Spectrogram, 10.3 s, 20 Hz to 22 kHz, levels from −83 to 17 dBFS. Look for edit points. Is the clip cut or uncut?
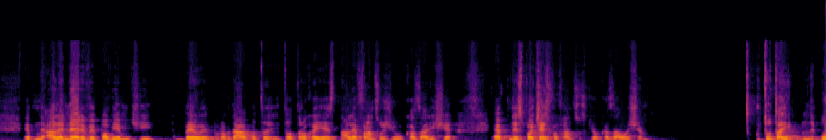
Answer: uncut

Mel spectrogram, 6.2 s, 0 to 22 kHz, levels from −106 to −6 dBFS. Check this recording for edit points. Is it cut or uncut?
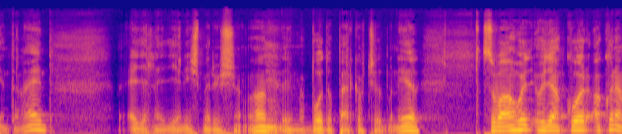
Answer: uncut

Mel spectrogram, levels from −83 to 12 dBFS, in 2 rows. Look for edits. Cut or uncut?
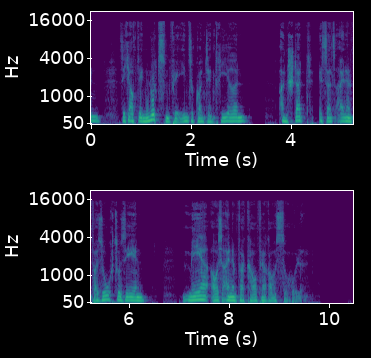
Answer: uncut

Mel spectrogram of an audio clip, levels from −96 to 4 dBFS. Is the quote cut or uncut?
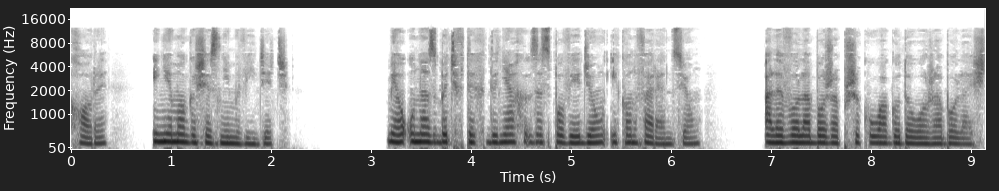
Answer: uncut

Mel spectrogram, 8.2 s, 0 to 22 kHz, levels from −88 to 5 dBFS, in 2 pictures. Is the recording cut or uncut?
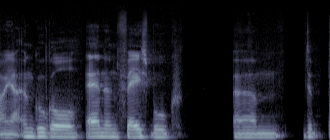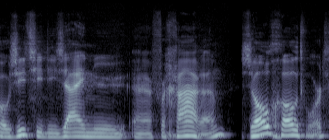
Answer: cut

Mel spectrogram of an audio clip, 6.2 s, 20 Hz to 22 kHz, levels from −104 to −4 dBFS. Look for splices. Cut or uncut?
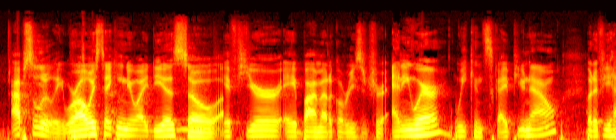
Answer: uncut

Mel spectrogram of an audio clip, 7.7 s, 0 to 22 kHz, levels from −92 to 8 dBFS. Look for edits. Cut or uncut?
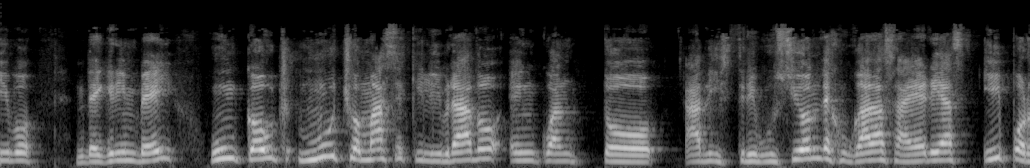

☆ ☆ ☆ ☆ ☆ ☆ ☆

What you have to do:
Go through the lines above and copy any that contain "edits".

Completed exercise:
Mel spectrogram, levels from −83 to 12 dBFS, in 2 rows. Look for edits. Cut or uncut?
Mel spectrogram of an audio clip, 7.7 s, 0 to 22 kHz, levels from −92 to 8 dBFS. Look for edits. Cut or uncut?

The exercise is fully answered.